For many Ainu, the tourism industry is the only way to pass on their culture. Some criticize these institutions for adulterating their own heritage to please tourists. Others like Kano Oki just prefer a different approach. He is one of the most interesting figures in the contemporary Ainu music scene. A skilled player of the traditional plucked instrument, a tonkori, he experiments freely with other forms of sound. Alone or with his band Oki Dub Ainu, he has recorded numerous albums, appeared on national TV and toured overseas.

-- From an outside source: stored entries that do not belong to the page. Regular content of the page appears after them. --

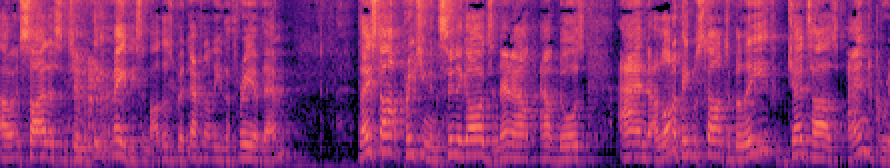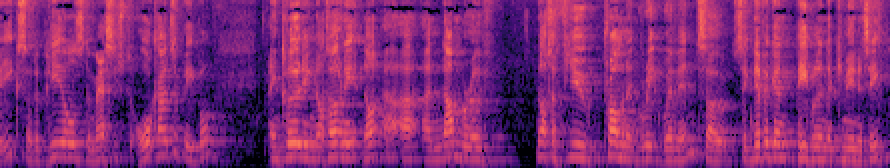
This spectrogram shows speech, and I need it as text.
uh, Silas, and Timothy, maybe some others, but definitely the three of them. They start preaching in the synagogues and then out, outdoors, and a lot of people start to believe, Gentiles and Greeks. So it appeals the message to all kinds of people, including not only not a, a number of, not a few prominent Greek women, so significant people in the community.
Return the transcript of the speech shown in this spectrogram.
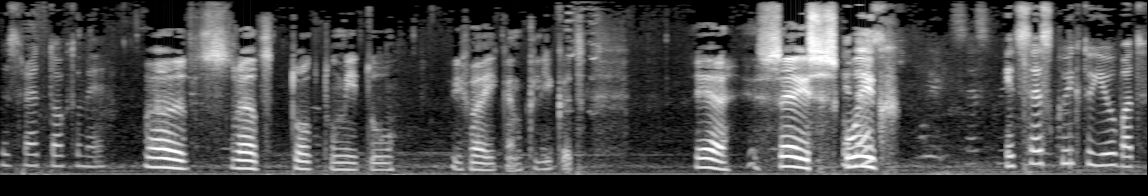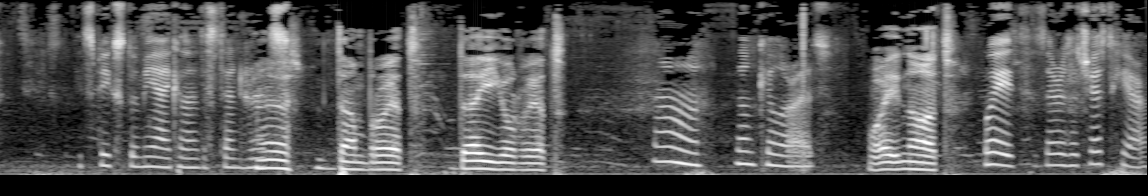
This rat talk to me. well, it's let's talk to me too, if I can click it. Yeah, it says squeak. It says quick to you, but it speaks to me. I can understand Uh, rats. dumb rat. Die, you rat. Ah, don't kill rats. Why not? Wait, there is a chest here.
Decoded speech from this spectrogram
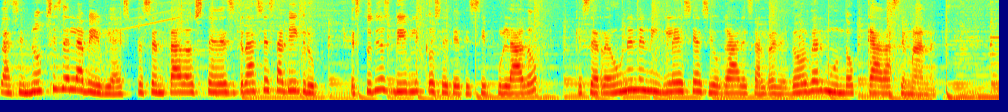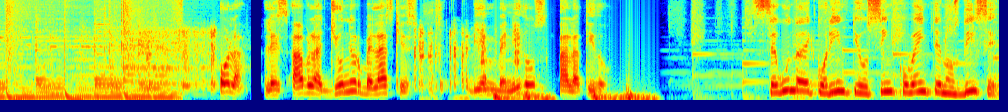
La sinopsis de la Biblia es presentada a ustedes gracias a D-Group, estudios bíblicos y de discipulado que se reúnen en iglesias y hogares alrededor del mundo cada semana. Hola, les habla Junior Velázquez. Bienvenidos a Latido. Segunda de Corintios 5:20 nos dice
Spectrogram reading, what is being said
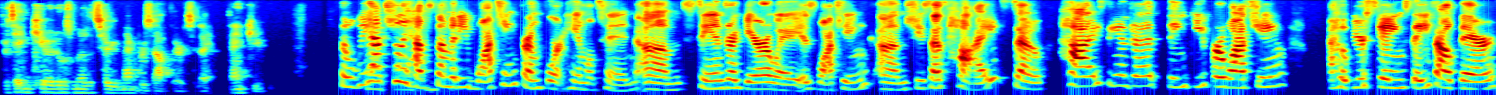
for taking care of those military members out there today. Thank you. So we actually have somebody watching from Fort Hamilton. Um, Sandra Garraway is watching. Um, she says hi. So hi, Sandra. Thank you for watching. I hope you're staying safe out there.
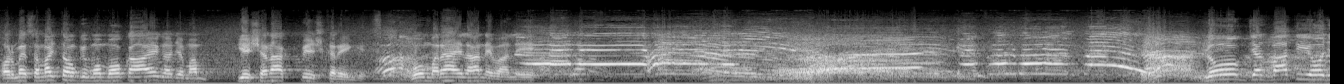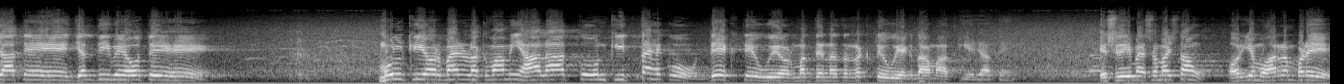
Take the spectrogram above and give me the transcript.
اور میں سمجھتا ہوں کہ وہ موقع آئے گا جب ہم یہ شناخت پیش کریں گے۔ وہ مراحل آنے والے۔ لوگ جذباتی ہو جاتے ہیں، جلدی میں ہوتے ہیں۔ ملکی اور بین الاقوامی حالات کو ان کی تہ کو دیکھتے ہوئے اور مد نظر رکھتے ہوئے اقدامات کیے جاتے ہیں۔ اس لیے میں سمجھتا ہوں، اور یہ محرم بڑے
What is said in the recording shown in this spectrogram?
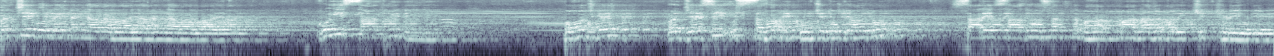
बच्चे बोल रहे हैं, नंगा बाबा आया, नंगा बाबा आया। कोई साथ में नहीं है। पहुँच गए, और जैसे उस सभा में पहुँचे तो क्या हुआ? सारे साधु संत महात्मा, राजा परीक्षित खड़े हो गए।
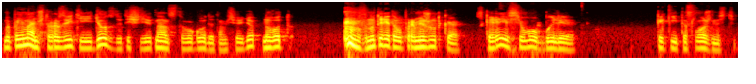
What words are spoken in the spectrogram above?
Мы понимаем, что развитие идет с 2019 года, там все идет, но вот внутри этого промежутка, скорее всего, были какие-то сложности.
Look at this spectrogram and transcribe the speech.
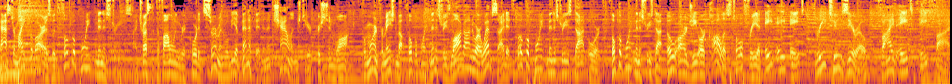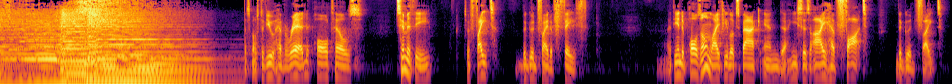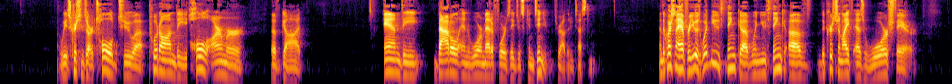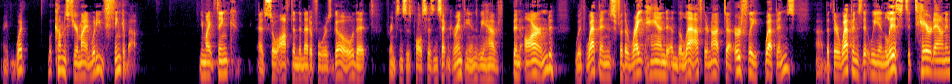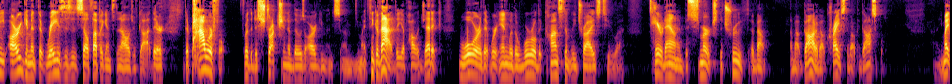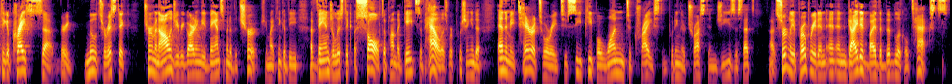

His legacy at home has been to shape entire villages and communities across Hokkaido.“Whether or not you are Ainu, this village is an Ainu village. Those who live here can’t choose to be or not to be Ainu.” According to Kaizawa Maki, an Ainu woman from Nibutani, even the non- Ainu, or Wajin, naturally stick to the indigenous lifestyle. Many Wajin come to Hokkaido to learn and live this indigenous way of life. Jun, a Japanese man from Tokyo, moved to Nibutani and started a family. He, like many others, left the city in the wake of the Fukushima nuclear disaster. He dreamed of a new life, closer to nature, and found it in the Ainu way of life. Among the first Wajin to join the native community were the Takanos, who came to 1960s Nibutani to become skilled Ainu artisans. They integrated to such a degree that they were the last family to perform the ritual bear-killing in the village, the iomante, with the participation of the whole community. The iomante is a complex ritual, no longer practised. It involved the adoption and later the sacrifice of a bear cub. The bear was first raised as a family member: it was given a name and treated like one of the children. Before it grew too large, it would be sacrificed to ‘send its spirits back’ into the world of the gods. The bear would be killed with arrows, skinned and eaten. Its skull was then decorated and placed on a spear. The whole village of Nibutani participated in the sacrifice of Ponta-chan, Takanos’ pet bear. Ponta’s skull is now on display in one of Nibutani museums.
Nibutani, Shiraoi and Akan might be small and geographically isolated, but they are not only prominent sites of Ainu history and culture, they are also very well connected to the rest of the indigenous world. The Ainu across Japan all know each other and constantly dialogue, debate or even fight about cultural and political activism. They share their knowledge and activities through an extended network of social media, as well as through local events and initiatives. Some Ainu groups have reached out to other indigenous communities worldwide, organising cultural exchanges with Maori and Native Americans groups. There are no more boundaries: the small Ainu Kotan have become global villages.